On Syria, Jill Stein resorts to odd conspiracy theories
The brutal war in Syria is commonly thought to have started when mass protests calling for democracy against the dictatorship of Bashar al-Assad were crushed by his forces, thus sparking an armed uprising and mass defections from the army.
However, some, such as Stein, would appear to reject this explanation in favour of theories involving the region's natural resources.
"Please, for the love of God, someone tell this conspiracy theorist-appeasing moron to stop tweeting," wrote blogger and activist Joey Hussein Ayoub on Facebook.
Others criticised Stein for marginalising the voices of Syrians.
"At this point, for a public figure claiming to be on the left to think that the conflict in Syria has anything to do with pipelines can only be explained by a deeply ingrained imperial racism that sees no need to listen to Syrians in struggle or pay any attention to them at all," wrote Jason Rising on Facebook
An energy analyst had earlier debunked the article's analysis in The National.
"Qatar has no problem exporting its gas, in liquefied form, to Europe and the Far East, to a diversity of customers, with no dependence on risky overland pipelines," wrote Robin Mills.
"But if Doha had wanted that much to build its Syrian pipeline, it would have been easier to make the Assads an offer they could not refuse, rather than sponsoring an uncertain and ruinous uprising."

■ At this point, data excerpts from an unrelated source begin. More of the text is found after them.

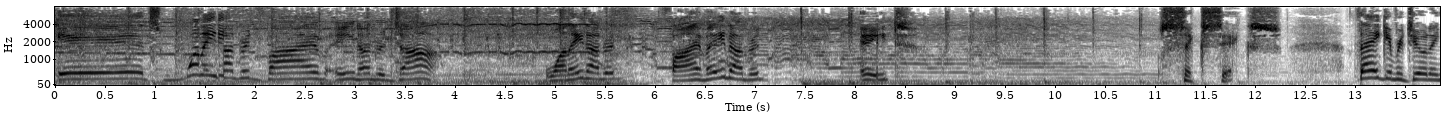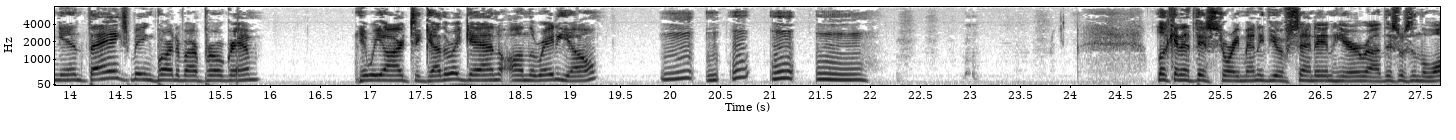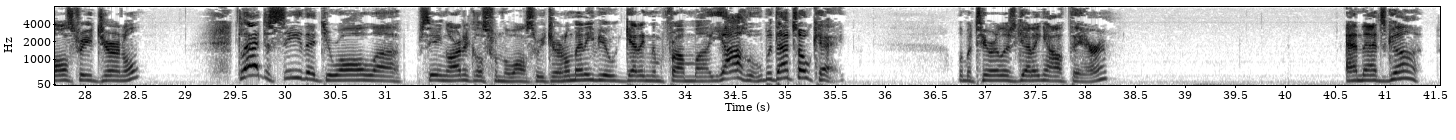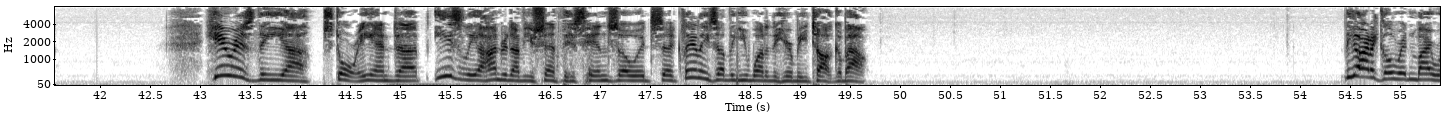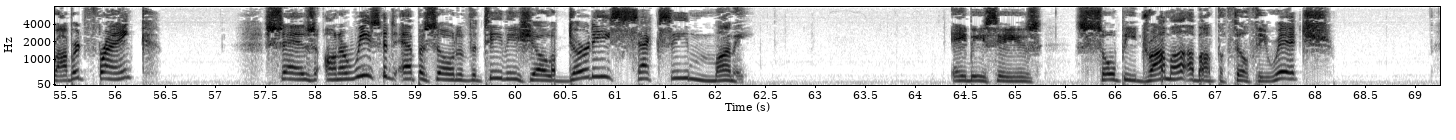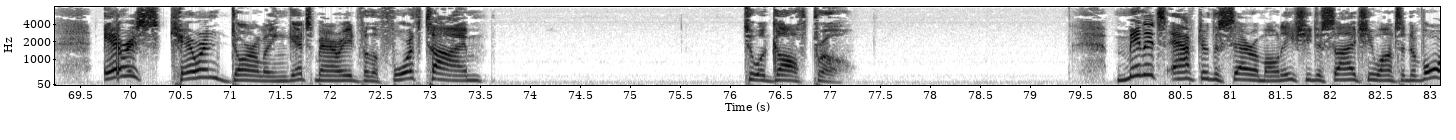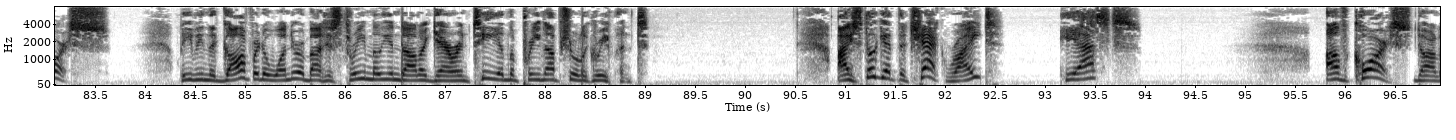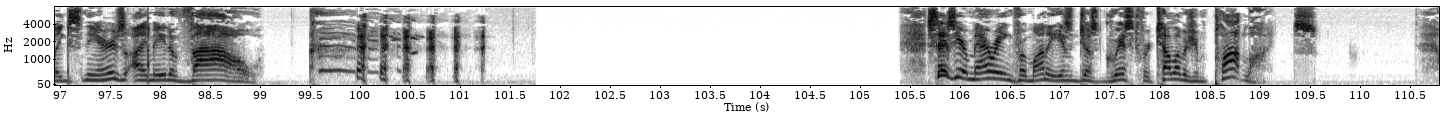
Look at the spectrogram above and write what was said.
It's 1-800-5800-TOM. 1-800-5800-866. Thank you for tuning in. Thanks being part of our program. Here we are together again on the radio. -mm -mm -mm. Looking at this story, many of you have sent in here. Uh, this was in the Wall Street Journal. Glad to see that you're all uh, seeing articles from the Wall Street Journal. Many of you are getting them from uh, Yahoo, but that's okay. The material is getting out there. And that's good. Here is the uh, story, and uh, easily a hundred of you sent this in, so it's uh, clearly something you wanted to hear me talk about. The article written by Robert Frank says on a recent episode of the TV show Dirty Sexy Money, ABC's soapy drama about the filthy rich, heiress Karen Darling gets married for the fourth time to a golf pro. Minutes after the ceremony, she decides she wants a divorce leaving the golfer to wonder about his $3 million guarantee in the prenuptial agreement. I still get the check, right? He asks. Of course, Darling sneers, I made a vow. Says here marrying for money isn't just grist for television plot lines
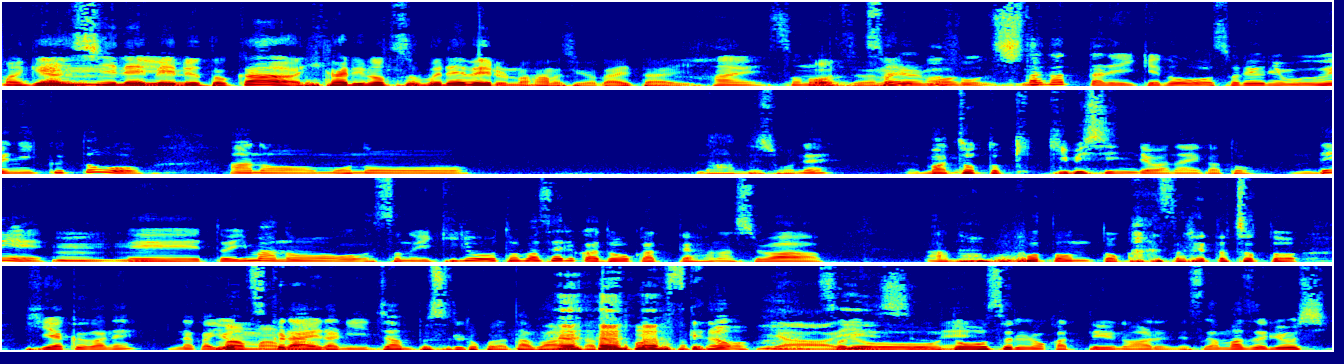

Jill Stein has come under criticism for Putin apologia, warning that the election of Hilary Clinton could spark "World War III" with Russia.
Before it was picked up by a journalist, Sein had a statement on her website saying that the United States should end any military role in Syria, impose an arms embargo, and work "with Syria, Russia, and Iran to restore all of Syria to control by the government."
The "other third candidate" in the US election, Gary Johnson’s stance on Syria also came under scrutiny when he asked "what Aleppo" was last month.